[Start of section]
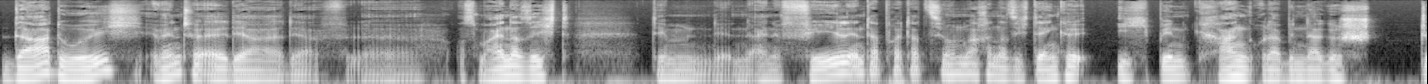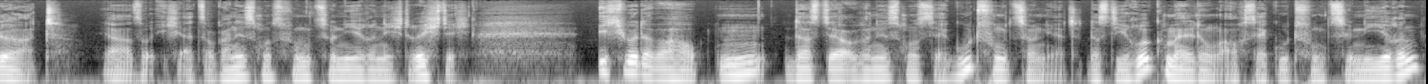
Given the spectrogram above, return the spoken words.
dadurch eventuell der, der äh, aus meiner Sicht dem, eine Fehlinterpretation machen, dass ich denke, ich bin krank oder bin da gestört. Ja, also ich als Organismus funktioniere nicht richtig. Ich würde behaupten, dass der Organismus sehr gut funktioniert, dass die Rückmeldungen auch sehr gut funktionieren,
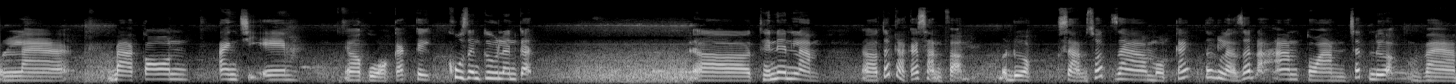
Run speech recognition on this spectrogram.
là bà con anh chị em ờ, của các cái khu dân cư lân cận. Thế nên là tất cả các sản phẩm được sản xuất ra một cách tức là rất là an toàn chất lượng và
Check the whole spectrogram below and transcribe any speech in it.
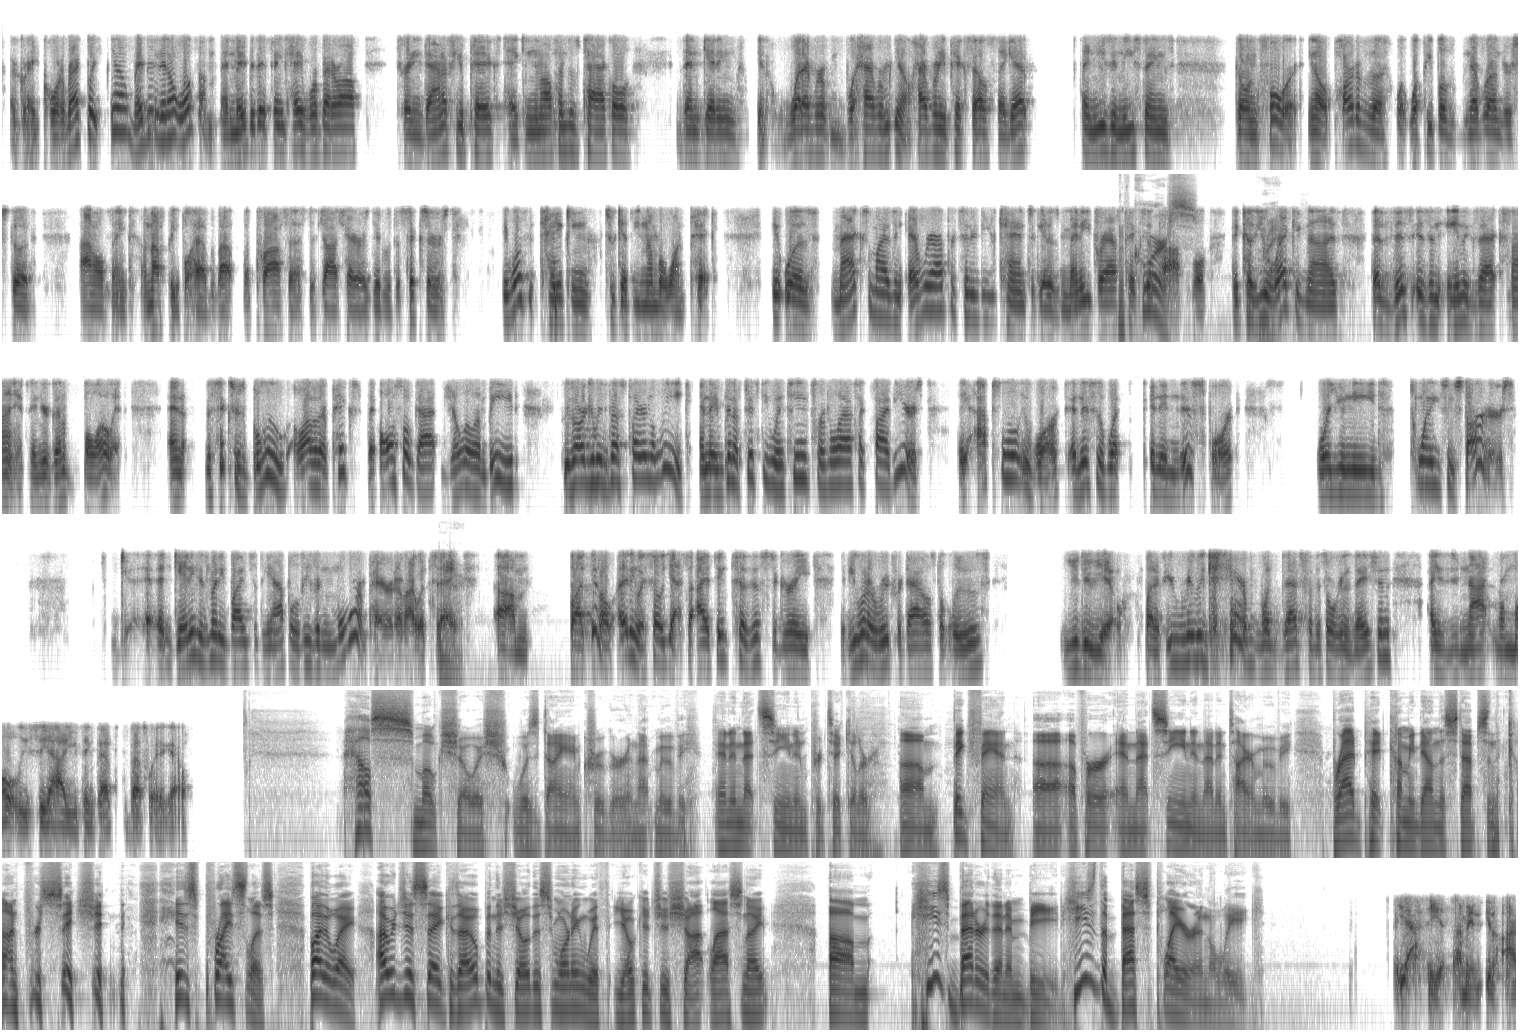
a great quarterback, but you know maybe they don't love him, and maybe they think, hey, we're better off trading down a few picks, taking an offensive tackle, then getting you know whatever, however you know however many picks else they get, and using these things going forward. You know, part of the what, what people never understood, I don't think enough people have about the process that Josh Harris did with the Sixers. It wasn't tanking to get the number one pick. It was maximizing every opportunity you can to get as many draft picks as possible because you right. recognize that this is an inexact science and you're going to blow it. And the Sixers blew a lot of their picks. They also got Joel Embiid, who's arguably the best player in the league, and they've been a 50-win team for the last like five years. They absolutely worked, and this is what. And in this sport, where you need 22 starters, getting as many bites at the apple is even more imperative. I would say. Right. Um, but you know, anyway, so yes, I think to this degree, if you want to root for Dallas to lose, you do you. But if you really care what that's for this organization, I do not remotely see how you think that's the best way to go. How smoke showish was Diane Kruger in that movie and in that scene in particular? Um, big fan uh, of her and that scene in that entire movie. Brad Pitt coming down the steps in the conversation is priceless. By the way, I would just say because I opened the show this morning with Jokic's shot last night. Um, he's better than Embiid. He's the best player in the league. Yeah, he is. I mean, you know, I,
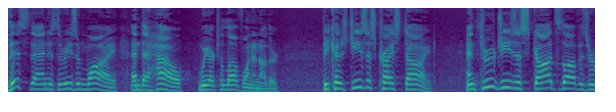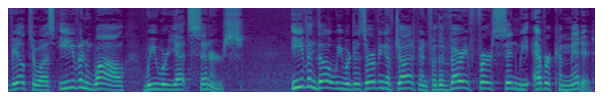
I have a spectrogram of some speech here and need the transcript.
This, then, is the reason why and the how we are to love one another. Because Jesus Christ died, and through Jesus, God's love is revealed to us even while we were yet sinners. Even though we were deserving of judgment for the very first sin we ever committed,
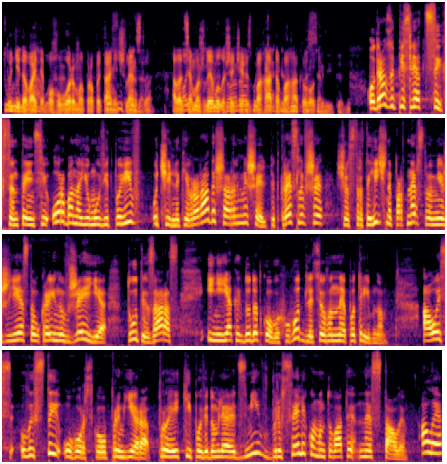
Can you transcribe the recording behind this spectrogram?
тоді давайте поговоримо про питання членства. Але це можливо лише через багато-багато років. Одразу після цих сентенцій Орбана йому відповів очільник Євроради Шарль Мішель, підкресливши, що стратегічне партнерство між ЄС та Україною вже є тут і зараз, і ніяких додаткових угод для цього не потрібно. А ось листи угорського прем'єра, про які повідомляють змі, в Брюсселі коментувати не стали. Але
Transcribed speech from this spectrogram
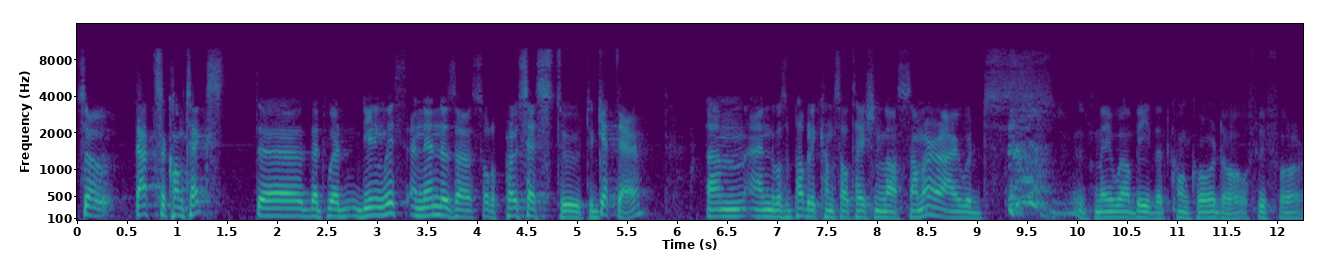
So that's a context uh, that we're dealing with, and then there's a sort of process to, to get there. Um, and there was a public consultation last summer. I would, it may well be that Concord or FUF or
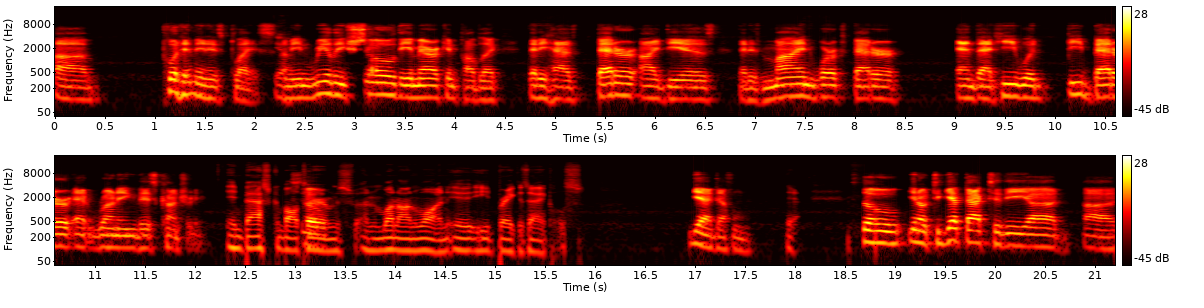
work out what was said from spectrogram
uh, put him in his place. Yeah. I mean, really show the American public that he has better ideas, that his mind works better, and that he would be better at running this country. In basketball so, terms, and one on one, he'd break his ankles. Yeah, definitely. Yeah. So you know, to get back to the uh, uh,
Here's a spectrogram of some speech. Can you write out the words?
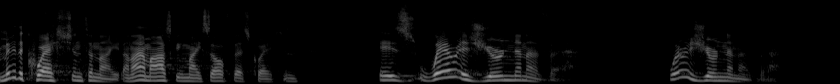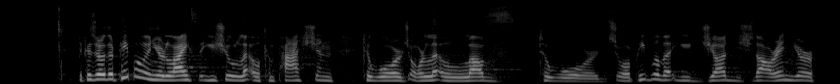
Maybe the question tonight, and I'm asking myself this question, is where is your Nineveh? Where is your Nineveh? Because are there people in your life that you show little compassion towards or little love towards, or people that you judge that are in your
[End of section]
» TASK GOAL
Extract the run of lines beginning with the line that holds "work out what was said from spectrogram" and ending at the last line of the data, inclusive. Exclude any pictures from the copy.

» REPLY
work out what was said from spectrogram
uh, put him in his place. Yeah. I mean, really show the American public that he has better ideas, that his mind works better, and that he would be better at running this country. In basketball so, terms, and one on one, he'd break his ankles. Yeah, definitely. Yeah. So you know, to get back to the uh, uh,
Here's a spectrogram of some speech. Can you write out the words?
Maybe the question tonight, and I'm asking myself this question, is where is your Nineveh? Where is your Nineveh? Because are there people in your life that you show little compassion towards or little love towards, or people that you judge that are in your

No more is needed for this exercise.